Where does this leave us? It would appear then that being a “fag” or an “other” is an unfortunate condition to find oneself in, particularly should you desire something more out of life. Rather than a perception of the self that leaves only self loathing and hedonistic distraction, all of us as human beings desire at our most inner core, to feel some kind of connection to other human beings. The graphic novel Fun Home, apart from being one of the most well written literary documents and memoirs I have expierienced, garners the same recommendation I have previously made for the novel Animal Farm. It is not a question of should one read Fun Home, but when. The graphic novel operates as an autobiography tracking Alison Bechdel’s life from her early days as a child growing up to her current age, all the while unraveling the façade of her father’s closeted sexuality. Bechdel is gay and the main theme working throughout the text is parental connection and support. Her father being a closeted gay man(or at least bisexual), and a femme to boot, can be seen working against his sexual impulses (rather poorly) thereby creating a disharmony within the familial unit. Bechdel follows her own sexual discovery until eventually coming out. The graphic novel ends with a powerful mutual conversation in which both parties understand one another and the author recognizes the gift her father ultimately gave her.

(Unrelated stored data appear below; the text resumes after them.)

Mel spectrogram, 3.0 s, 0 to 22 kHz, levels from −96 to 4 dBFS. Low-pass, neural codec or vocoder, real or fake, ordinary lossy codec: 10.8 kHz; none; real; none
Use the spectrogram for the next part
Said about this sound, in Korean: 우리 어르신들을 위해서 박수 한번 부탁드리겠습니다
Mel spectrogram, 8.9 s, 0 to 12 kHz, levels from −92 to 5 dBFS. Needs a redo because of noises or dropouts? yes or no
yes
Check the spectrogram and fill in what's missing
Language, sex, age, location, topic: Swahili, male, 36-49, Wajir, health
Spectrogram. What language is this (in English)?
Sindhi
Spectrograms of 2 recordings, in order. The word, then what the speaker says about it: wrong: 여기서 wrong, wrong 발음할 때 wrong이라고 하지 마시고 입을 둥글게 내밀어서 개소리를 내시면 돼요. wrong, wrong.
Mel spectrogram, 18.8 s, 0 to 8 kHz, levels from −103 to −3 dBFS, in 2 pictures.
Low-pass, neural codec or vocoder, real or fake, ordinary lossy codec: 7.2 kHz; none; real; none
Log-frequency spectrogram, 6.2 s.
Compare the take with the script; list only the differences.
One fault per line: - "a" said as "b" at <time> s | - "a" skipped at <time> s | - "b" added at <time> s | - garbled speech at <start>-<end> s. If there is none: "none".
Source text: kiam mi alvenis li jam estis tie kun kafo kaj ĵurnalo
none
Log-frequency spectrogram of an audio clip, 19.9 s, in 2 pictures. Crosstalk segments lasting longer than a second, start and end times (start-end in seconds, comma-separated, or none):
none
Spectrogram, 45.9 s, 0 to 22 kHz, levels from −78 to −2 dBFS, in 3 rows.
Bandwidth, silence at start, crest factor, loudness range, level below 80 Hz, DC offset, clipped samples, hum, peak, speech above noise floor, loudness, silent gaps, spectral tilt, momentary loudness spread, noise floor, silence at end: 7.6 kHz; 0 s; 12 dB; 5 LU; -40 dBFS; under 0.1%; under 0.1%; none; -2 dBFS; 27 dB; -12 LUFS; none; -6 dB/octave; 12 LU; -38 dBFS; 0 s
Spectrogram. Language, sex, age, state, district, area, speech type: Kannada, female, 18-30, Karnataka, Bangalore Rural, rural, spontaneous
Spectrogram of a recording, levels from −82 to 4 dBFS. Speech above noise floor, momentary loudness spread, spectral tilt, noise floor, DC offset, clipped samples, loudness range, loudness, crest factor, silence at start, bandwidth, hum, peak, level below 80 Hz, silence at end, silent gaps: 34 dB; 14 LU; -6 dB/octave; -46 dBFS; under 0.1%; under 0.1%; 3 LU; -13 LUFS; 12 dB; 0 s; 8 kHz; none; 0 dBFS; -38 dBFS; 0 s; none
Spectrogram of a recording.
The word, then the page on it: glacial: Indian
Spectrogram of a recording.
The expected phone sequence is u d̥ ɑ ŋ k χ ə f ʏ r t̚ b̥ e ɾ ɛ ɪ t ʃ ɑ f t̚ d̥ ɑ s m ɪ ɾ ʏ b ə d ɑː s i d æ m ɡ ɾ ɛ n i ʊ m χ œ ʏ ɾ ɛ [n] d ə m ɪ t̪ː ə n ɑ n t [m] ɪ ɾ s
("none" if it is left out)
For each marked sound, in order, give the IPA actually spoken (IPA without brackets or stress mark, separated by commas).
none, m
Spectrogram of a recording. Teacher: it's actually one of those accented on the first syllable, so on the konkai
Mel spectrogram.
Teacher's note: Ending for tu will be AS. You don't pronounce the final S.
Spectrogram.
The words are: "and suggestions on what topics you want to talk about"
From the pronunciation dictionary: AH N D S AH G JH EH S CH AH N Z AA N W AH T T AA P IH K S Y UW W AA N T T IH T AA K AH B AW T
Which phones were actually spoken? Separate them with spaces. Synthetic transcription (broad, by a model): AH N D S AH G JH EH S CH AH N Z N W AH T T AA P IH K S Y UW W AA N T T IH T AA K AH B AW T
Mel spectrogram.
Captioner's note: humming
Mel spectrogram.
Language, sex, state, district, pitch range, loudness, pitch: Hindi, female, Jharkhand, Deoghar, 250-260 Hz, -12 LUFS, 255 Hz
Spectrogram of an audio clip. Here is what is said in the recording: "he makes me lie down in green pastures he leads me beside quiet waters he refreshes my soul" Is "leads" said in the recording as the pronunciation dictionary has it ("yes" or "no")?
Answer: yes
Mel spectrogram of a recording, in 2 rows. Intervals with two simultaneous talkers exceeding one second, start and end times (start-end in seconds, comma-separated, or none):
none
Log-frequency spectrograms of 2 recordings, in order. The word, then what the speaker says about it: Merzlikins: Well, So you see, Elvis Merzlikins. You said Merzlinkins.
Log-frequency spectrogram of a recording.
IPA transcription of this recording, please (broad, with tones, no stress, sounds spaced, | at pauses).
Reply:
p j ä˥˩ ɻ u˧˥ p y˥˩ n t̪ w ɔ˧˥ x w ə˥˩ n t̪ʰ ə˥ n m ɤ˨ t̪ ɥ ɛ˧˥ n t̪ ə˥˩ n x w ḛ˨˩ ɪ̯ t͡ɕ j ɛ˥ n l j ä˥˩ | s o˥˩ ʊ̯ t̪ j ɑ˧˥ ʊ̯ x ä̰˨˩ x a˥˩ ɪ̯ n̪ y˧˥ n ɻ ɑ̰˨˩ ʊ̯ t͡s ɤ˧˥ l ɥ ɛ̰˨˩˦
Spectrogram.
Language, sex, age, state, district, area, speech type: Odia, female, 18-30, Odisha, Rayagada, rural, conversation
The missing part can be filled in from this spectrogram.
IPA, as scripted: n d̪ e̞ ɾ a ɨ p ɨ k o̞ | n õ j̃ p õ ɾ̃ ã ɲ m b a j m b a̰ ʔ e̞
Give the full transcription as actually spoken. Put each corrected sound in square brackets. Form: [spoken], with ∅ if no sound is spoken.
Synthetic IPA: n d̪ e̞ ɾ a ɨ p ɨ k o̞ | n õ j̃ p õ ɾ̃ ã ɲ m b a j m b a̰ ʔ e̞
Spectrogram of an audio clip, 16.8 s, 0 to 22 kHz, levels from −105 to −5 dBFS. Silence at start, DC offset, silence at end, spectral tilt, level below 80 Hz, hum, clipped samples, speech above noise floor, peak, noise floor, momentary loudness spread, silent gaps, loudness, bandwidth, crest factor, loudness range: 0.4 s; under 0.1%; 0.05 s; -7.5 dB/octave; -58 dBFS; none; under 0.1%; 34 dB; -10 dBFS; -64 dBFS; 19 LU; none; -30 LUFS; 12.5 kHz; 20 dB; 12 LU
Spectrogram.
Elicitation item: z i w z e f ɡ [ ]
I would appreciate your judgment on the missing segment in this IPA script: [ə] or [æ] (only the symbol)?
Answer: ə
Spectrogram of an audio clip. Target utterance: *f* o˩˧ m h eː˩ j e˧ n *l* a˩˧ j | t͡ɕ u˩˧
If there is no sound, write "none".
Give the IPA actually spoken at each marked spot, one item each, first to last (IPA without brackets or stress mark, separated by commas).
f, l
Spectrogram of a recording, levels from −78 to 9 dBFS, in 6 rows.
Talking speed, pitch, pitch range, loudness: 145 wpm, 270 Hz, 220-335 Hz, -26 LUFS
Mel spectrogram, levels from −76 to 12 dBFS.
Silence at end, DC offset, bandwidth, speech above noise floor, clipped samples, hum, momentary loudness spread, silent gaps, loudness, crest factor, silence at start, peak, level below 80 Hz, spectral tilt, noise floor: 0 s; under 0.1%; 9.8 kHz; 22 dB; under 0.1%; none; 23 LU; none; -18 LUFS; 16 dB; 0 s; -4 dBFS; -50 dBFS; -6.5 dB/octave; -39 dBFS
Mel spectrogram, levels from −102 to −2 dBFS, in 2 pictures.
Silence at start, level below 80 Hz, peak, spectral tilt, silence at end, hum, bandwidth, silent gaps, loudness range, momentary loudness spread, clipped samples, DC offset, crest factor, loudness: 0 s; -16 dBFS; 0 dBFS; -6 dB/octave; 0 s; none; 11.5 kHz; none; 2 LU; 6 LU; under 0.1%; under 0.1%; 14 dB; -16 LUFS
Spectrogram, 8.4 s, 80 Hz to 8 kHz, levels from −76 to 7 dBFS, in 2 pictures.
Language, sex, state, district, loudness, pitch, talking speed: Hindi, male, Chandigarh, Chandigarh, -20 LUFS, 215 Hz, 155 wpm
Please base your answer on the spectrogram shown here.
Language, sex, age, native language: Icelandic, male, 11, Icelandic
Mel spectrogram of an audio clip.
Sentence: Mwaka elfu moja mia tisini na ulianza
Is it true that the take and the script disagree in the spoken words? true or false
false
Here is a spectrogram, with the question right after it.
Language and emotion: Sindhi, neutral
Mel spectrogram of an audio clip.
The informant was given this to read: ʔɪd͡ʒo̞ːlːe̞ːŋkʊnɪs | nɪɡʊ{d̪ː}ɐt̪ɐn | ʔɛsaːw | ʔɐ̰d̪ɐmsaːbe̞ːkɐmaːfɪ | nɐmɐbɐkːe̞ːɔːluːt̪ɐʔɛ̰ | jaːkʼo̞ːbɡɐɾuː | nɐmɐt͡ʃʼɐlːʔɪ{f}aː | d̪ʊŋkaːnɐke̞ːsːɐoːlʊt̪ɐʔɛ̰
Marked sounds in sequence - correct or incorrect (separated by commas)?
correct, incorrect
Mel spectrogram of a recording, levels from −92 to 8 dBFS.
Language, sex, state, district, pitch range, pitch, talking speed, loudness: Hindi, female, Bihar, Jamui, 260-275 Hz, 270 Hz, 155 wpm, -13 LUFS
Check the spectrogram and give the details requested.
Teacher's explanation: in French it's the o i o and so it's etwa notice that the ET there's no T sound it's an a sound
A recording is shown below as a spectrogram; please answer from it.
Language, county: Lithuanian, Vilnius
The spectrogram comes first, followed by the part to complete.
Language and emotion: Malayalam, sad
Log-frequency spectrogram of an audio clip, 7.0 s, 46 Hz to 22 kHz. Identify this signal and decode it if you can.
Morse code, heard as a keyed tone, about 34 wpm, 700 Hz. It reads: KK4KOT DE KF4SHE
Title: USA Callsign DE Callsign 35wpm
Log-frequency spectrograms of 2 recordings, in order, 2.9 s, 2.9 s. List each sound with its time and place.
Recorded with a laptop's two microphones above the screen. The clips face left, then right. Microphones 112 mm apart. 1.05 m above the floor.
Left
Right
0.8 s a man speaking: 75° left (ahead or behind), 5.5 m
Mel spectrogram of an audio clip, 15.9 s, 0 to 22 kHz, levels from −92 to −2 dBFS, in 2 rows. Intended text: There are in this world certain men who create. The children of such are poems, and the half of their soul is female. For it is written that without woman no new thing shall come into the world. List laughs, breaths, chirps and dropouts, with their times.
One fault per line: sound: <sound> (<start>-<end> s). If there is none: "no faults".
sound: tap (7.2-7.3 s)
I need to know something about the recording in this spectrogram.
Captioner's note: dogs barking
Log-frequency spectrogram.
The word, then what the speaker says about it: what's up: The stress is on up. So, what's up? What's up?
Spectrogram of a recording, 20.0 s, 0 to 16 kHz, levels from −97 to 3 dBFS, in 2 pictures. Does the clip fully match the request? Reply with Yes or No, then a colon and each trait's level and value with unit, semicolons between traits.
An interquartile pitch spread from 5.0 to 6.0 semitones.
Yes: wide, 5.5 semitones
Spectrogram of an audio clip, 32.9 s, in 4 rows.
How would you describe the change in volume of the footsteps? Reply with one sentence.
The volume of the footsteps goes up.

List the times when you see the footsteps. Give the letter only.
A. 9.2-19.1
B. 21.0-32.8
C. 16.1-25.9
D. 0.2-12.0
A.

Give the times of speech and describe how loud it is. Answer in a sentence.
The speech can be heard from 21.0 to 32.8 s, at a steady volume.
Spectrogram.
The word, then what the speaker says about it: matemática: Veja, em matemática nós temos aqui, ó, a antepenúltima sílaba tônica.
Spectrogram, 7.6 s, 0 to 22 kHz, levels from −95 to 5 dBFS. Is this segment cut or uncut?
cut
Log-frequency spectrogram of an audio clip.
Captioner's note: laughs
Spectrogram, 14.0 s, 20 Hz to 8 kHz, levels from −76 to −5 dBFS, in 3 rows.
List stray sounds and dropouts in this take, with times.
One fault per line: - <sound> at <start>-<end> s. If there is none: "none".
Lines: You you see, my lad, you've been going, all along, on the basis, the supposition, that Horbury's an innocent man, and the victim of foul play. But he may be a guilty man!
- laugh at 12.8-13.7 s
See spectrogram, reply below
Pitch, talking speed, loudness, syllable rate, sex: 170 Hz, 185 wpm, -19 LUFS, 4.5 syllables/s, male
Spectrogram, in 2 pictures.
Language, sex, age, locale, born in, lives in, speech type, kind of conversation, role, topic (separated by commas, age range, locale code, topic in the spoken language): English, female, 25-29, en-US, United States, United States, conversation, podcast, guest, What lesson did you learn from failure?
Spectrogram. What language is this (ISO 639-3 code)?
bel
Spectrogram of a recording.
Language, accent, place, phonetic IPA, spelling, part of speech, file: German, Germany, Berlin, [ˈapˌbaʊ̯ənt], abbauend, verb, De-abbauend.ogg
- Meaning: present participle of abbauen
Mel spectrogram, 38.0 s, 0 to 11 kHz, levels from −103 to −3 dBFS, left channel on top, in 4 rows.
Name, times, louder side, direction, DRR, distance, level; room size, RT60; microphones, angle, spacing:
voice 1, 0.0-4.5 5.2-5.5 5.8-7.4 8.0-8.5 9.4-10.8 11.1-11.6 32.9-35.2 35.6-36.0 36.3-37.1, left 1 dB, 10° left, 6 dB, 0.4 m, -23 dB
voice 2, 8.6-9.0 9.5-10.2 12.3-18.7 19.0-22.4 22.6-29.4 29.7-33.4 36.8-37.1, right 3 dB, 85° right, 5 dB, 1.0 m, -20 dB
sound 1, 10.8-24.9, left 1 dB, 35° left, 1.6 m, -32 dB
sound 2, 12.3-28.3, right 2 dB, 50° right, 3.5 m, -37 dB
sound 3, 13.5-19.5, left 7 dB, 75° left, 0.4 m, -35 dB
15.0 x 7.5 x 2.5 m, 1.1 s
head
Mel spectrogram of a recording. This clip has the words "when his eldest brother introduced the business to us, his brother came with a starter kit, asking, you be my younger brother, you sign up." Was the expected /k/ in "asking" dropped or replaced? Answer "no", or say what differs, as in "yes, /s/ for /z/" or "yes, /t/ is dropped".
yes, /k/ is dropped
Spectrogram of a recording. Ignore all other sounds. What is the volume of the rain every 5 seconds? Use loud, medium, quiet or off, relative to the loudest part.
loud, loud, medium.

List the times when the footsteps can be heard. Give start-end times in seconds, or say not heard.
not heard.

What is remarkable about the graphic novel, apart from the intricate psychological and literary power of the writing that would make Tolstoy weep and Freud smile(yes Freud smiling, it isn’t that hard to believe is it?), is that the sexuality expressed is not self loathing, for the most part. Like many gay people, Bechdel does retract somewhat at first from the knowledge of herself, but upon the realization, she is unapologetic. The presentation of homosexuality is not self loathing or maniacl, it just is. This is not to suggest that Bechdel does not struggle with her sexuality, for that conflict runs throughout the entire text, and continues in the sequel to the book Are You My Mother?, but that struggle never pushes her sense of self to the point that she feels less than human.
I promised I would touch upon the names in Faggots and so it seems appropriate to end this essay with them. Kramer’s Faggots floored me. Reading the text would require long breaks for one can only encounter so much sensual stimulation for so long. The characters in the text however, despite their eccentricity and erratic activities, never push themselves so far that they completely lose their humanity, even if they perceive themselves as somehow less than human. Who could forget a text with characters like Randy Dildough, Bruce Sex-toys, BLT, Leather Louie, The Gnome, Canadian Leon, Billy Bonner, Boo Boo Bronstein, Midnight Cowboy, Feffer, and our troubled Hero Fred Lemish. The latter soul, who is the central figure of the novel, attempts throughout the text to find love, as the saying goes, in all the wrong places. In Turkish bathouses, in a bar called the Toilet Bowl, and finally on Fire Island where the faggots of the greater New York Area converge for a massive love-in. The effort of Fred Lemish ultimately fails, yet despite the failure Fred achieves a kind of satisfaction.
I’m a Homosexual Man. I’m me. Pretty Classy.
Despite the rampant fucking, Faggots is a crucial novel for any interested in the study of human culture. It transcends the homosexual self and attempts to understand why “the other” is assigned and accepted, both to outsiders, as well as to the group it is assigned. Kramer’s work shocked and offended the homosexual community upon its release, but there were those who understood the effort and praised the work. Stained with shit, and piss, and semen, spit, and Crisco, and sweat, and, yes Philadelphia, even love, Faggots is Kramer’s love letter to his own community. And what’s the point of love if you can’t have a little fun along the way.